By Wayne Koberstein, executive editor
Not to build a platform, but to create new, FDA -approved therapeutics for unserved indications in the ear, this developer focuses on novel delivery.
Otonomy is a private company developing a line of new therapeutics for the ear using its own proprietary formulation of existing antibiotics and steroids. Its OTO-201 (reformulated ciprofloxacin) is now in Phase 3 trials for use during ear-tube placement surgery, and OTO-104 is currently being evaluated in the first of two pivotal studies for the treatment of Meniere’s disease. The company also has initiated a third development program, OTO-311, that utilizes a new molecule, the N-Methyl-D-Aspartate (NMDA) antagonist gacyclidine, for the treatment of tinnitus.
WHAT’S AT STAKE

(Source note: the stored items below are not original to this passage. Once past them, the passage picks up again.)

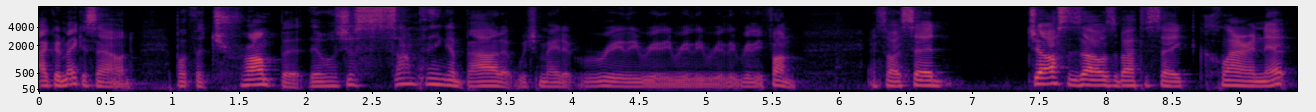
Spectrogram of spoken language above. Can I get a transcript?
I could make a sound. But the trumpet, there was just something about it which made it really, really, really, really, really fun. And so I said, just as I was about to say clarinet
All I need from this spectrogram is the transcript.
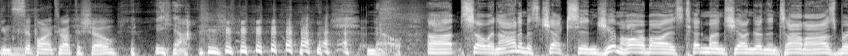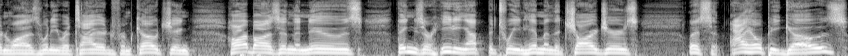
can sip on it throughout the show. yeah. no. Uh, so Anonymous checks in. Jim Harbaugh is 10 months younger than Tom Osborne was when he retired from coaching. Harbaugh's in the news. Things are heating up between him and the Chargers. Listen, I hope he goes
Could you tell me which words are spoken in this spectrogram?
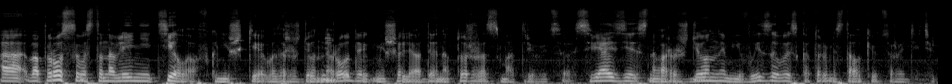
А вопросы восстановления тела в книжке «Возрожденные роды» Мишеля Адена тоже рассматриваются. Связи с новорожденным и вызовы, с которыми сталкиваются родители.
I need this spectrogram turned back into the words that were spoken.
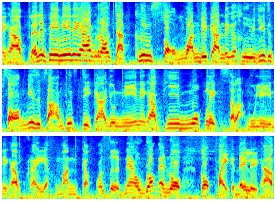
นะครับ และในปีนี้นะครับเราจัดขึ้น 2 วันด้วยกันนั่นก็คือ 22-23 พฤศจิกายนนี้นะครับที่มวกเหล็กสระบุรีนะครับใครอยากมันกับคอนเสิร์ตแนว Rock and Roll ก็ไปกันได้เลยครับ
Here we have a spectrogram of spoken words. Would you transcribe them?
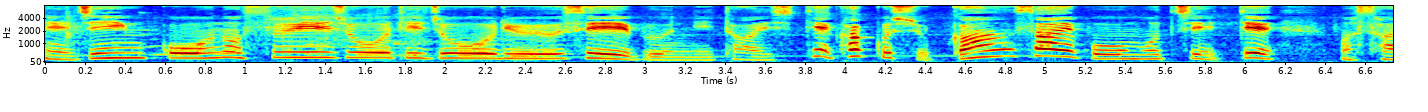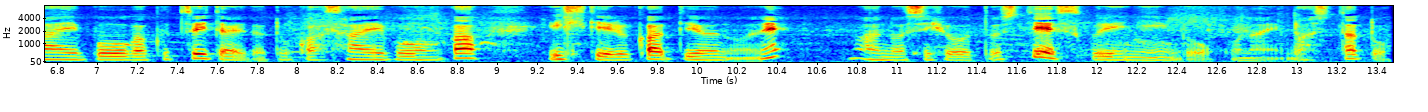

Whatever flows in can also flow out. At least, the simple rule applies to the ear, as anyone who has ever used ear drops knows well. Otonomy chose its modus operandi for that reason. Clinical research already had shown the usefulness of “intratympanic (IT) drug treatment,” as in ear-drop delivered antibiotics in the treatment of otitis media and steroid solutions to treat patients with Ménière’s disease or acute onset hearing loss. But the swift elimination of the drops from the ear limited treatment efficacy, and no one had addressed the problem. Thus Otonomy began with the aim of developing special formulations of existing drugs rather than original molecules for the ear conditions.
The company developed its proprietary “sustained- exposure” formulation not to get into the platform business, but to overcome the ear-drug delivery problem for the large patient groups suffering from the curse of dizziness, hearing loss, and other discomforts of ear disease. Backed, it says, by a strong vault of patent protection, it is going after indications where the FDA has never specifically approved a drug. For those reasons, says President and CEO David Weber, “Otonomy is able to maximize its market opportunity and support a premium-pricing position.” Weber says the same strategy also limits risk.
Heretofore, doctors have improvised dosing to the inner ear. “Physicians use oral and local injections (called intratympanic injections) of steroid solution off-label to treat these conditions,” Weber says. “However, dosing to the inner ear is limited and variable, which necessitates repeat administration and likely compromises efficacy.” Otonomy’s formulation uses an injectable thermosensitive gel to slow elimination of the drug from the inner ear, thus boosting effectiveness and eliminating the need for more frequent injections. Short-acting ear drops are approved only for outer ear and recurring middle- ear infections following ear-tube placement, but not for OTO-201’s lead indication: intraoperative use during ear-tube placement surgery. According to Weber, ear specialists have identified many additional indications for OTO-201 — infections throughout the ear left unaddressed by short-acting ear drops or any other treatment.
Although combination of components in the sustained-exposure formulation is novel, the parts themselves — the gel, APIs, and injector — are all off the shelf. Thus, says Weber, there are no pricing, licensing, or availability issues for these materials. “We manufactured clinical trial material for our OTO-201 Phase 3 studies at commercial scale, and are doing the same to support the OTO-104 late-stage program.”
Otonomy’s recent C round will fund the Phase 3 trials it now has underway. The company must continue to explore other alternatives such as global partnerships for further clinical development. But, because the physician audience is relatively small and would require only about 100 reps in the U.S. market, the commercial partnering strategy has more nuance: “Our current business plan is to self-commercialize our products in the United States and work with partners for all other markets.” For a company with broad worldwide patents and original products for unserved indications, the strategy seems logical and appropriate. It is also a good example of how a novel platform, even a new creative assembly of existing pieces, can be put to an immediate, targeted therapeutic use.
Headquarters: San Diego, CA
Raised To Date: $94M
OrbiMed, Aperture, Domain, Novo, RiverVest, TPG Biotech, Osage University Partners
Series A: June 2010
Series B: Aug. 2010
Series C: Sept. 2013
Enrolled first patients in pivotal Phase 2b clinical trial of OTO -104 in Ménière’s disease and two Phase 3 trials of OTO - 201 in pediatric patients undergoing ear-tube placement surgery.
Completed $45.9 million Series C financing.